Democrat Jaime Harrison, a well-connected former corporate lobbyist running to unseat Republican senator Lindsey Graham in South Carolina, received over $15,000 from at least two dozen lobbyists during the second quarter of 2019.
Harrison, who has been quiet about his former career as a corporate lobbyist during recent television interviews and campaign events, spent nearly a decade lobbying for the the now-shuttered Podesta Group, where he worked to advance the interests of coal companies, tobacco companies, and casinos.
During the second quarter of 2019, Harrison received at least $15,750 from lobbyists, including former colleagues of his at the Podesta Group, according to his campaign's most recent filing report.
Among the lobbyists that contributed to Harrison last quarter is Chicago-based consultant William Singer, who donated $250 to Harrison's campaign. Back in 2017, he paid a $25,000 fine after he illegally lobbied then-Chicago mayor Rahm Emanuel through his personal email account without registering with the city as a lobbyist. He paid the fine and registered as a lobbyist about eight months after the email was sent.
Darrel Thompson and Christina Antelo, lobbyists who donated $250 and $1,000 respectively to Harrison's campaign, have lobbied on behalf of Mylan, the pharmaceutical company that faced backlash after it was caught inflating the price of EpiPens by nearly 500 percent. Antelo lobbied on Mylan's behalf in 2017 as a Podesta Group employee as the company finalized a $465 million settlement with the federal government in August 2017 for misclassifying the EpiPen.
The Harrison campaign did not respond to a request for comment on the lobbyist contributions.
The Washington Free Beacon previously reported on Harrison's lobbying career, which included many clients that would be frowned upon by progressive voters. Some of the clients included Wells Fargo and Bank of America, private equity firms Avenue Capital and Berkshire Hathaway, and pharmaceutical giants like Novo Nordisk and Merck. He also represented Walmart, BP, Boeing, Lockheed Martin, and Google.
Harrison's Senate exploratory committee also accepted money from several lobbyists, according to the Center for Responsive Politics:
Maxing out donations to his exploratory committee are a number of prominent lobbyists.

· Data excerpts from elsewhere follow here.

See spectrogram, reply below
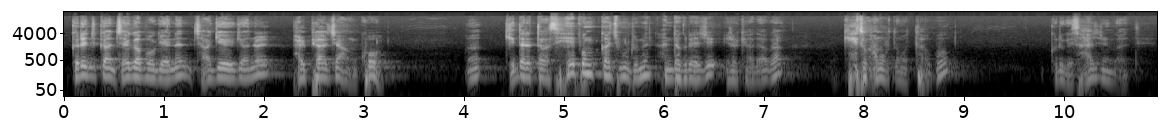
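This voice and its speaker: Gravelly, husky male pastor preaching. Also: mid-range voice. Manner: anecdotal, conversational preaching, acting out quoted dialogue. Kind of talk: sermon.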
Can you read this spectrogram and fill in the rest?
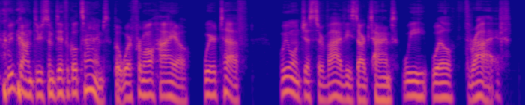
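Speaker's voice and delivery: put-on robotic voice. Retelling a congressman's stump speech run-through: acting out a robotic speech. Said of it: "totally robotic".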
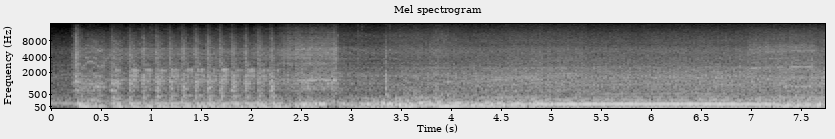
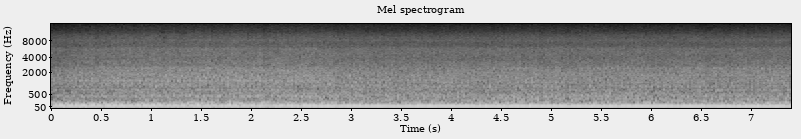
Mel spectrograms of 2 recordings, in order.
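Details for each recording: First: Bayliner cabin cruiser MerCruiser engine, unrun for months and needing warm-up: after a stall, rapid even cranking for a few seconds catches and settles into a steady rough idle. A slow, reluctant restart; cause suspected, not confirmed. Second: Bayliner cabin cruiser with MerCruiser inboard, started after months unused on two-year-old fuel, warming at idle: steady deep even drone, no knocks or misses; normal idle.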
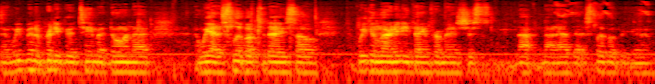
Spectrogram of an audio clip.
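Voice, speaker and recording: A young man, a college basketball player, answering press questions after a loss with measured, halting answers full of fillers. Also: on the low side. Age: young adult. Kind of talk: postgame press conference answers. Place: press room with sponsor backdrop. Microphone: table mic, recorded by a camera from the floor. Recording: echoey room from far off, noisy.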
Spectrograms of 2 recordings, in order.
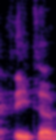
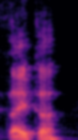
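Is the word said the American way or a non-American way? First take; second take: non-American; American. First: It is said in a non-American pronunciation. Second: It is said in an American pronunciation. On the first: "I say Theta" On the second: "Americans do say Theta"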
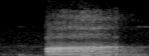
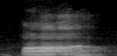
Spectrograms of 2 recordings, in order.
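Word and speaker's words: בא: Ba means came. So here actually, this aleph we are not pronouncing at all because aleph is silent. So just I am pronouncing only the ba here.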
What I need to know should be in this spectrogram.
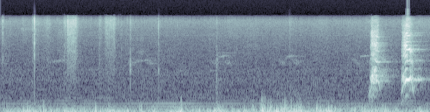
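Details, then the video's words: A Chihuahua named Lily barks at a pet turtle named Bubba as she discovers it. Two short, sharp barks come near the end, over a low rumbling background. "My chihuahua discovering my turtle"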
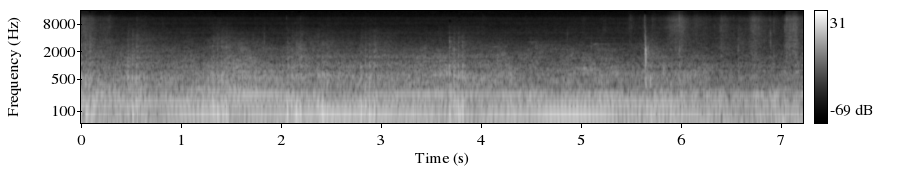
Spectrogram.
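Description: Dry leaf litter rustling and crackling under a person crawling on hands and knees, with a few sharper snaps near the end. A steady low hum runs underneath throughout.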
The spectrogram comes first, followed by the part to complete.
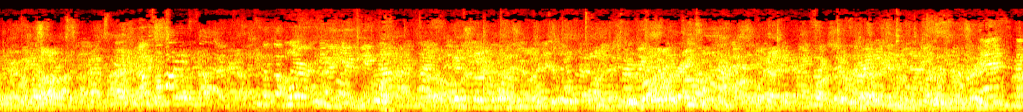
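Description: Many overlapping voices of students talking with partners at once: steady classroom chatter in a large room.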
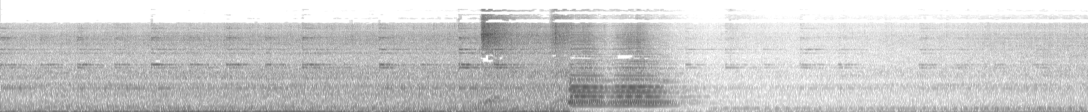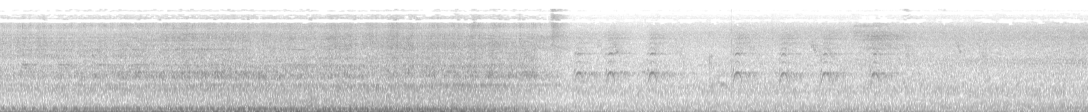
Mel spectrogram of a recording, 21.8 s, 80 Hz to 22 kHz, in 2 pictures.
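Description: Passing freight train led by GE CW44AC diesel-electric locomotives: heavy low rumble, a short multi-tone horn blast about six seconds in, then the sound drops away abruptly. The rumble builds again over the next several seconds and eases off near the end.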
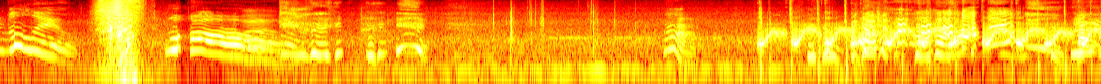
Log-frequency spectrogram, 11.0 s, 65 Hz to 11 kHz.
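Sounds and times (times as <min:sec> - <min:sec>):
children laughing: 0:01.6 - 0:04.3, 0:08.0 - 0:11.0.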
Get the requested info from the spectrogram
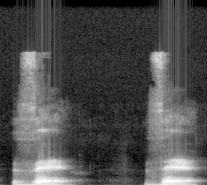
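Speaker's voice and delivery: the said with the tongue out, as in that; voiced th with the tongue between the teeth; Arabic thal. Shown as a demonstration. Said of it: "like the English sound T H as in that".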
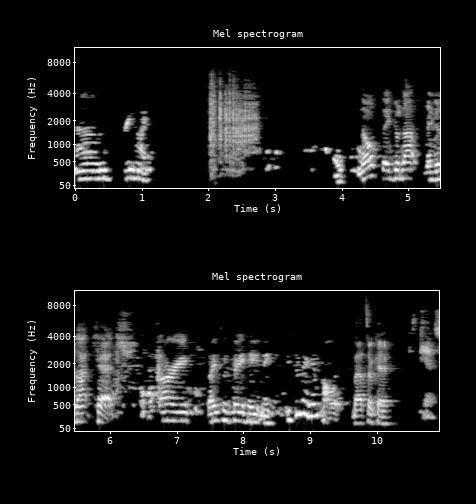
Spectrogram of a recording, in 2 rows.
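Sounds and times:
speech: 0.0s - 1.2s, 3.9s - 10.9s
dice rolling on a table: 2.0s - 2.9s
laughter: 4.4s - 9.4s.

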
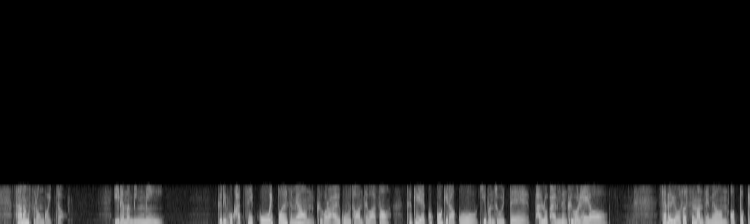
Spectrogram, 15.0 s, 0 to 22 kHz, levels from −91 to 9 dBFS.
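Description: Nothing in this speech recording stands out as a technical fault. It has passed through G.711 telephone coding, so the sound sits in the telephone band of about 300 Hz to 3.7 kHz, with nothing above 3.8 kHz.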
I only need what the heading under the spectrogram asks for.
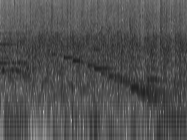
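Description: Steady, dense applause from a crowd of many hands for two performers at a live show, loud and continuous for several seconds, with faint cheering and a few raised voices mixed in.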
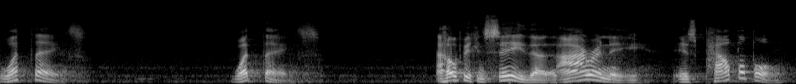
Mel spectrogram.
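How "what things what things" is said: put-on, mock deadpan tone. Speaker retells Jesus answering a question, retelling a deadpan reply. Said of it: "a deadpan response".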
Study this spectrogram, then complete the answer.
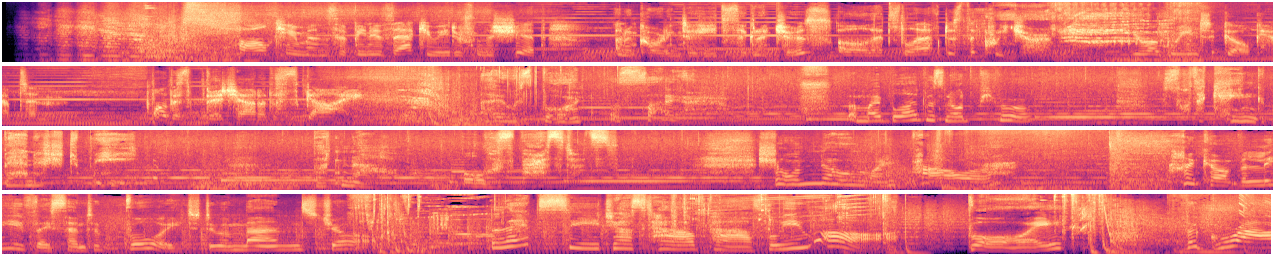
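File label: gaming demo, Warm Sexy Versatile Female Voice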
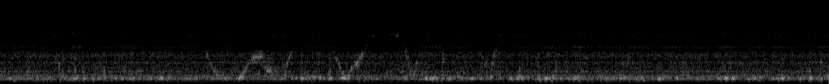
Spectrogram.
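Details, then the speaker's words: 1968 Ford Mustang Philco AM/FM radio D3AA on the bench with a wire antenna and a signal generator's 1 kHz tone: steady hiss with faint sweeping whistles as it is tuned. Reception is weak, the complaint is fading out, cause not yet found. "darn weak right there now let's go back seemed a little weaker up there"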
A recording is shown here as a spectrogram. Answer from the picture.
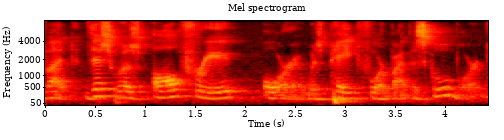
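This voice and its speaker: A woman with an American accent speaks very slowly at a medium pitch with ordinary pitch variation, amid noticeable background noise and audible room echo. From US Midwest, Iowa. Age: 80s+. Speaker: interviewee recalling her life. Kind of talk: oral history interview.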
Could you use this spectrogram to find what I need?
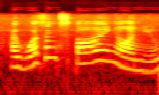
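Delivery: plain reading voice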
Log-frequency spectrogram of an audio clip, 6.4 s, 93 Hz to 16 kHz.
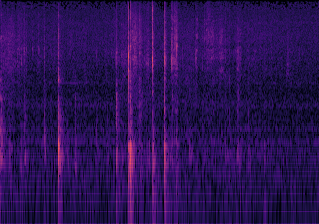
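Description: A few sharp clicks and taps, bunched about one to three and a half seconds in, from hands working a small part on a 3D printer's frame to free the belt.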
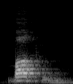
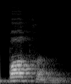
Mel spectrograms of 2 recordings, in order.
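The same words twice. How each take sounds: No difference in how they are said.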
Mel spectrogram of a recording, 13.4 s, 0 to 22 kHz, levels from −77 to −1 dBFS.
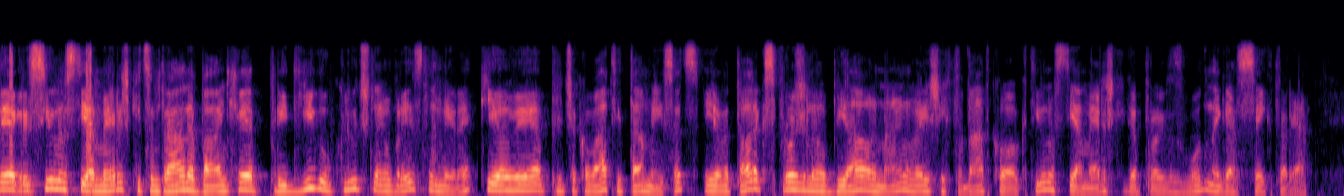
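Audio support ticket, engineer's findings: Muffled, hoarse speech throughout, nothing above 8.7 kHz, heavy codec damage. Likely Opus compression in wideband SILK speech mode, consistent with roughly 12 kbps.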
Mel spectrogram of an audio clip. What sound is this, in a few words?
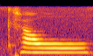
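"kau3", Cantonese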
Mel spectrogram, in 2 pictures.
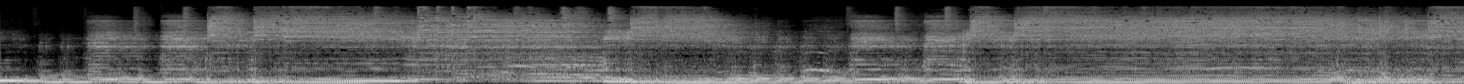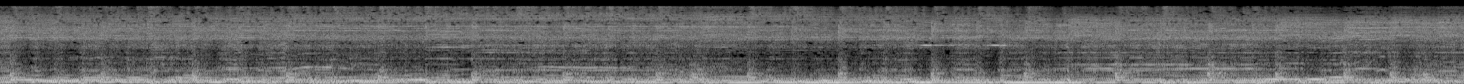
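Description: Live heavy metal band playing loud on stage: distorted electric guitars, bass and drums. The riff stops and starts a few times in the first ten seconds, then the full band plays on steadily.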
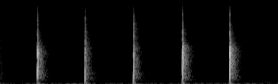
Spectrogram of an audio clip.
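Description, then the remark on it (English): Six sharp, evenly spaced hand claps at a slow steady beat, imitating a crowd cheering outside the courthouse in Worcester, each loud and crisp with a short tail and silence between. No cheering or voices accompany them. “People were literally cheering.”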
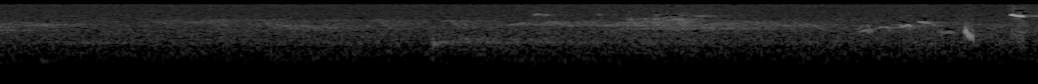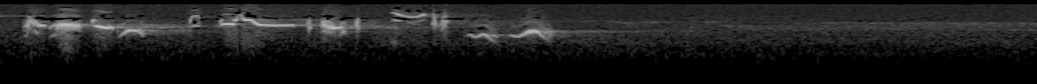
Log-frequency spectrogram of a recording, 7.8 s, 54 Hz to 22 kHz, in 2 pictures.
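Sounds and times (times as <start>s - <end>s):
Siberian rubythroat song: 2.0s - 6.3s.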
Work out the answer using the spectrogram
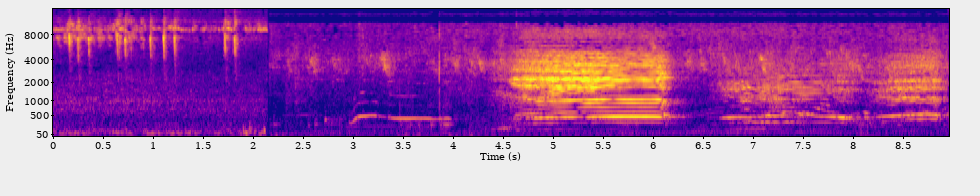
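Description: Cattle mooing: a short moo, then a long loud moo near the middle, then two shorter moos near the end. Before them, for about two seconds, a steady rushing noise with faint high ticks cuts off abruptly.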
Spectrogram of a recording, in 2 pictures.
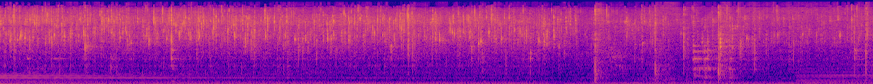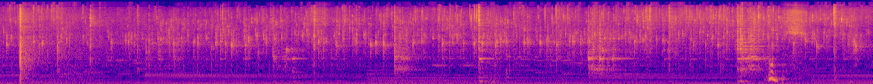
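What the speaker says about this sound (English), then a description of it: "Cook the prawns on both sides until they're golden brown." Coconut prawns frying in a pan give a steady sizzle with occasional stirring clinks and scrapes throughout, fairly soft and close, with no voices.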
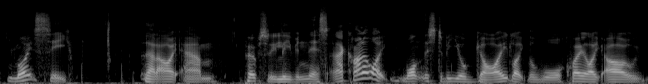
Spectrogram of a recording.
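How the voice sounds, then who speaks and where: A man's voice: mid-range voice, animated, a little fast, vocal fry, no room sound. A tired young man, rambling and hesitant as he commentates his Minecraft build. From England. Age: young adult. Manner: rambling, hesitant, self-correcting. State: tired, yawning. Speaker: Minecraft YouTuber. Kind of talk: casual gameplay commentary.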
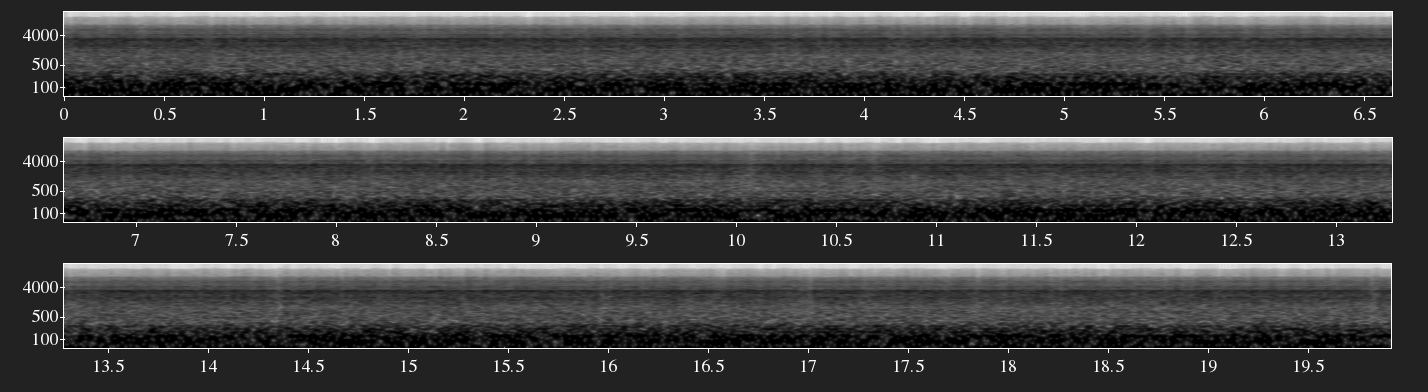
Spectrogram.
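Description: Motorcycle engines idle loudly close by.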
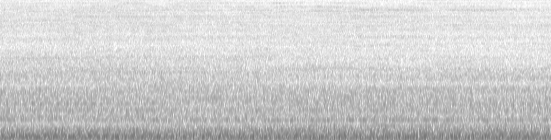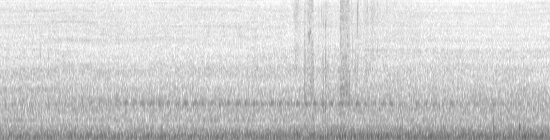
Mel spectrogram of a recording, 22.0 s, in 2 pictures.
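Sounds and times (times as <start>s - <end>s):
car engine rumbling: 11.9s - 22.0s.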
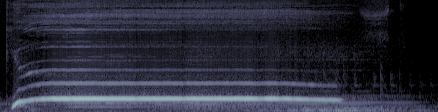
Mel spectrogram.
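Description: A single long sung note that scoops up in pitch at the start, is held steady for about five seconds, then fades. A quieter held chord sounds beneath it, ending the song.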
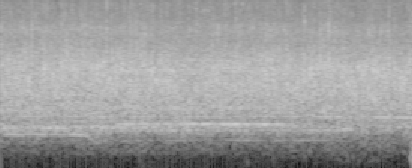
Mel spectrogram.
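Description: A church congregation claps and acclaims together during a Sunday-morning testimony service, a dense, steady wash of applause filling the whole stretch without letting up, with no clear speech on top.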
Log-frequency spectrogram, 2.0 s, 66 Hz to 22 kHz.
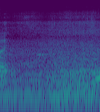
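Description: Massey Ferguson 385's Perkins diesel engine idling with a steady low drone.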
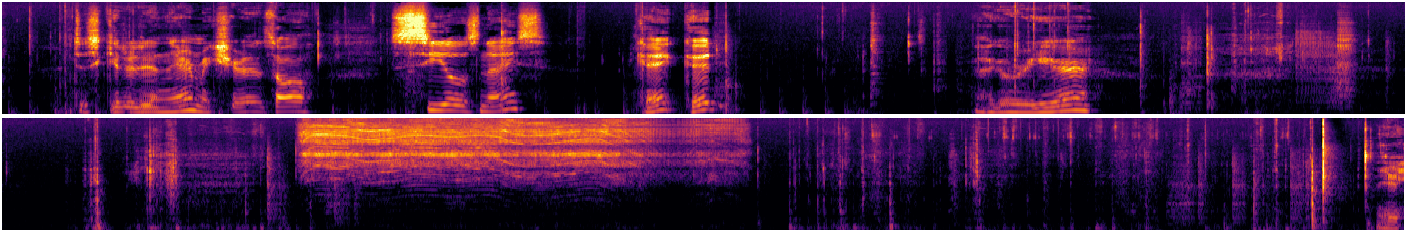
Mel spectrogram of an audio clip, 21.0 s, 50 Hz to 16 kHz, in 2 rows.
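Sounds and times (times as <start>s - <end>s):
electric screwdriver whirring: 12.7s - 16.2s.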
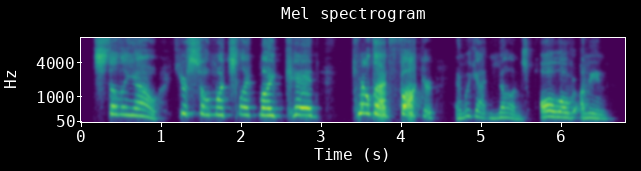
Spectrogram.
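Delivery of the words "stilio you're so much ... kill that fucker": high-pitched, shrill, loud screeching scream. Retelling how a football mom cheered from the stands: imitating someone screaming. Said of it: "she would just start screaming".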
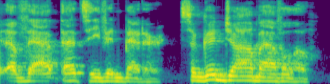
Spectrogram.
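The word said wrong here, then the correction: Avello: Okay, I hate to be a smartass, but I thought it was a velo, like hello. – It is a velo, rhymes with yellow. – All right. So we got that straight as well. So it's not Avalo, it's a velo.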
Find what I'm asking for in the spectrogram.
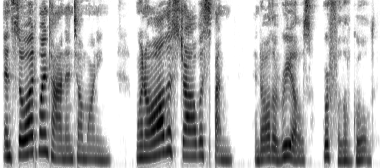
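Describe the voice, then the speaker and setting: A woman storyteller reading a fairy tale aloud in an expressive, theatrical and clearly enunciated way. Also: mid-range voice, normal speed.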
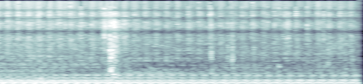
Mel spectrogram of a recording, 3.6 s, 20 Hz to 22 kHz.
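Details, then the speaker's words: 2001 Nissan Sentra, 92,000 miles, check-engine light on, before repair: uneven, stumbling idle, a misfire traced with a code reader to a likely bad ignition coil pack. "I noticed that there's a bit of a misfire so which guys can start it up"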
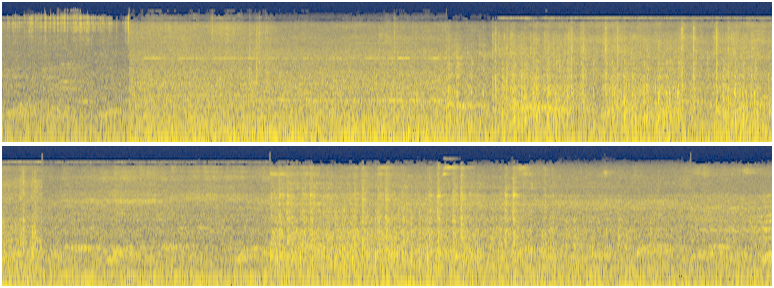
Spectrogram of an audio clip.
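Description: A train running through a station's rail yard, heard against steady city background noise; the sound changes abruptly several times, and a faint steady whine sounds for a few seconds early on.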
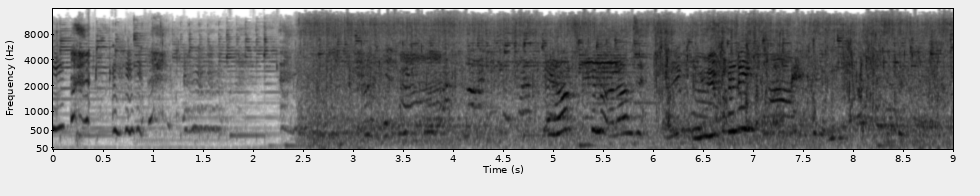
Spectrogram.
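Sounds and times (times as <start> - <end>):
children chattering and giggling: 0.0 - 8.9
soft music: 0.0 - 8.9
waterfall splashing: 2.4 - 8.9.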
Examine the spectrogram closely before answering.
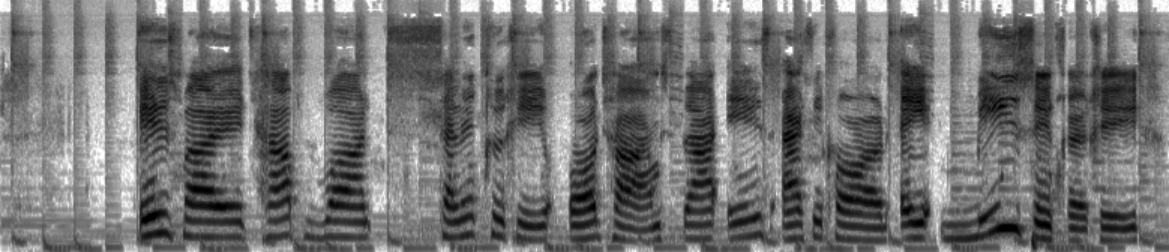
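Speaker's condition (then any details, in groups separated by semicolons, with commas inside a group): Down syndrome; present from birth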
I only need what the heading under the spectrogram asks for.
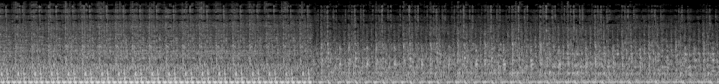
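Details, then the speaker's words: Previously seized Ford 4000 diesel tractor, now running on its own: a loud, fast, even clatter at start settles into a rougher, uneven idle. Owner finds it a bit noisy but is unsure whether that's normal for a Ford 4000. "Um, it is a little bit noisy. But I don't know if that's how Ford 4000s are supposed to sound."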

Tonio Burgos, leader of the Burgos & Associates lobbying firm, contributed $5,600. Gordon Taylor, president of Ogilvy Government Relations, contributed $1,000. Taylor represents a number of massive corporations in 2019 with clients such as Pfizer, Wells Fargo and oil and gas industry members the American Petroleum Institute and Marathon Petroleum.
Patrice Willoughby, who used to work at the lobbying firm of Heather Podesta, Tony's ex-wife. Willoughby is currently a registered foreign agent for Volodymyr Zelensky, the newly-elected president of Ukraine, reported a $250 contribution to Harrison. Another foreign agent, David Kusnet, who works for Iraq's Ministry of Foreign Affairs, contributed $100 to Harrison’s exploratory committee.
Democratic megadonor and owner of Paloma Partners hedge fund, Donald Sussman also contributed the individual maximum of $5,600. Sussman and his business were the top contributor to Hillary Clinton's 2016 presidential campaign.
Kusnet, who used to lobby at the Podesta Group, donated another $500 during the second quarter, making his total amount of donations $600.
Other notable contributions to Harrison's campaign last quarter include $500 from Obama administration official Susan Rice, $1,000 from liberal comedian Rosie O'Donnell, $1,000 from actress Susan Sarandon, $500 from MSNBC contributor Daniel Goldman, and $300 from Grateful Dead bassist Phil Lesh.